When Dr. Mehdi Ferdowsi and Ph.D. student Andrew Meintz offered the inaugural class on electric and hybrid vehicles last January at Missouri University of Science and Technology, they made an instant connection with students from a variety of engineering disciplines.
Seventeen students enrolled in the course, even though it was hastily put together and not widely advertised.
“They obviously see this as a new field that is going to grow and ultimately become a new career path,” says Ferdowsi, assistant professor of electrical and computer engineering at Missouri S&T.
That’s one of the hopes of Ferdowsi, Meintz and the federal government. Fueled by $5 million in stimulus funding from the U.S. Department of Energy as part of American Recovery and Reinvestment Act of 2009, Missouri S&T is developing a new undergraduate minor in advanced automotive technology to better prepare students for the plug-in economy.
Last semester’s introductory course, taught by Meintz, a Ph.D. student in electrical engineering, was S&T’s entry into the world of plug-in electric vehicles. Meintz makes a great instructor because he can draw upon his own experience with EcoCAR as S&T’s Electrical Team leader. “I used skills learned through the EcoCAR Challenge to tie course material with industry practice. Not only did the course present material from a classroom lecture point of view but also used hands-on Model Based Design techniques to allow students to model hybrid electric vehicles.”
The introductory course was what Ferdowsi calls “a gateway class” designed “to familiarize students with the concepts of plug-in electric and hybrid vehicles.” Students from electrical engineering, computer engineering, mechanical engineering and engineering management enrolled in the course to learn about the different fuel, powertrain and energy storage systems of electric and hybrid vehicles.
This semester, S&T has ramped up the course offerings for plug-in and hybrid automotive technology. The curriculum, which is funded through stimulus dollars, includes half a dozen undergraduate and graduate courses designed by Ferdowsi, an expert in power electronics.

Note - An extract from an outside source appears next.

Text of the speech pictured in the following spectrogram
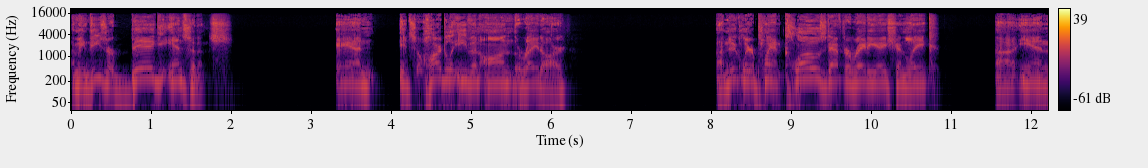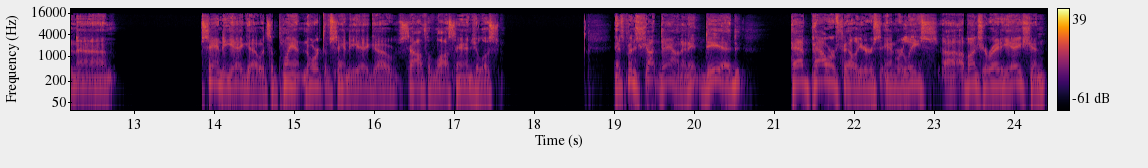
I mean, these are big incidents. And it's hardly even on the radar. A nuclear plant closed after radiation leak uh, in um, San Diego. It's a plant north of San Diego, south of Los Angeles. It's been shut down, and it did have power failures and release uh, a bunch of radiation.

The ambitious initiative of converting the auto industry from gasoline to electricity requires far-reaching efforts. Thus, S&T is also integrating coursework into existing classes and developing graduate certificate programs to help practicing engineers move into the emerging field of plug-in technology. Ferdowsi and his colleagues at S&T are also working with two other Missouri schools – the University of Central Missouri and Linn State Technical College – to provide additional work force training. In addition, Missouri S&T is helping the St. Louis Science Center educate the public about the importance of electric vehicles.
“Developing new course material is hard, especially when you’re talking about a new car that hasn’t even been developed yet,” says Ferdowsi. But creating a new course of study will ultimately have a significant impact on the nation’s economy. “We will have a pipeline of students prepared for this industry.”